June 22, 2018

Five easy tips for being a role model in today's world. - PDF Download

Dear Grown-Up:

I’m a kid, working on growing up, too. It’s a tough job! I love being a kid. There’s so much to learn, and I need your help.

Sometimes this world seems scary. I see news that frightens me and makes me sad. (I hear you say that, too!) But it’s also about how you act at my soccer game, or when you drive. Or what happens at home when I’m trying to go to sleep.

I hear and see it all ... even when you think I can’t.

Grown-up, you’re my role model. Through what you say and do, I’m learning from you.

Do you know Great Circle is helping to take care of 27,000 kids and families this year? They know a lot about strengthening kids and families. And about being a good role model.

So, thanks for taking the time to read this and doing your best to guide me properly. Because I represent all kids. And your grown-up world will someday become ours.

Sincerely, A Kid

 

Being a Role Model in Today's World

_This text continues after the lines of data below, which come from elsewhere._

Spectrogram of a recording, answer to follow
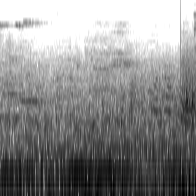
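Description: Electric sightseeing shuttle passing close by with a steady low hum, over wind rumble on the microphone from riding an electric scooter. The hum fades out near the end.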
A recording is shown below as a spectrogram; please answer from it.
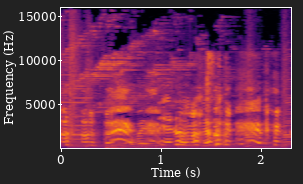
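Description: People laughing in bursts, starting about half a second in, over steady background music.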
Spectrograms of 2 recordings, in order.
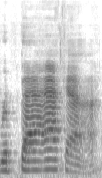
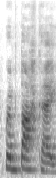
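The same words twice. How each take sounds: First: The name is said with tight Midwestern A vowels. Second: The name is said without Midwestern tight vowels. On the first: "As someone who came from a Midwest school system, it would be Rebecca. Got those tight A's" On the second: "pronounce it like the otter"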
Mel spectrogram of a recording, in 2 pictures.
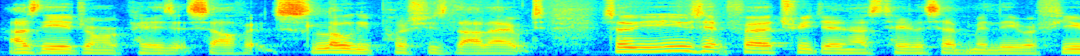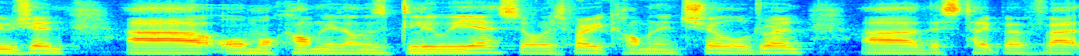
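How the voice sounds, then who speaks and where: A man with a British accent, an ear clinician, calmly explaining a procedure in relaxed, chatty talk with frequent fillers. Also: medium pitch. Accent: British English. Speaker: ear wax removal clinician.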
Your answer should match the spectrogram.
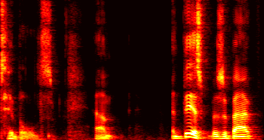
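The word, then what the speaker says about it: Theobalds: This was um called Tibolds and it's it's spelled Theo Bolds but pronounced Tibbles.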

  1. Be aware.
    Have you ever watched a child mimic an adult action, maybe even one of yours? Children learn by example. Being a good role model doesn’t mean being perfect. But it does require that when we’re in a child’s presence we realize we’re their real-time, living role models. Check your status. What are kids seeing or hearing from you? What might you do better?
  2. Keep the big picture in mind.
    The American Academy of Child and Adolescent Psychiatry (AACAP) defines a role model as a person who serves as an example by influencing others. That’s a broad definition. While parents or caregivers carry the bulk of that responsibility, children also find role models in almost every encounter: at school, with relatives or friends, through social media, on television, in music and even on the soccer field. And that’s not the whole list. It’s impossible to control everything a child sees or hears, but every grown-up can choose how to act. And, parents can help children find a healthy balance. Encourage involvement in positive activities. Remember that just spending quality time with your child can be the greatest gift of all.
  3. Talk about it.
    Here’s helpful advice from the AACAP:
    • Talk often about good role models who show positive qualities and good influence on others.
    • Be clear about what you consider to be negative role models, who also can influence children. Widely admired public figures can make poor personal choices. Young children may assume this is typical, safe and acceptable. Emphasize that inappropriate behavior, violence, sexuality, race and gender stereotypes, or drug and alcohol abuse are unacceptable.
    • Remind children that everyone has good and bad qualities, and anyone can make a mistake. Explain that it’s important to apologize and learn from our mistakes. Talk about healthier, more positive ways a situation could have been handled.
  4. Don’t wait until it’s too late.
    If you feel a child is being negatively influenced, help them identify better role models. Remind them they don’t have to do everything the role model does. They can copy what he or she likes, and still be him or herself. A qualified mental health professional can help if you’re troubled by changes in your child’s behavior or attitude that may be due to his or her choice of role model.
  5. Join the Circle for family strength!
    Reach out when you, your child or family needs help or is in crisis. That’s a sign of strength! Great Circle offers many services and resources. Learn more at www.greatcircle.org or follow us on Facebook and Twitter.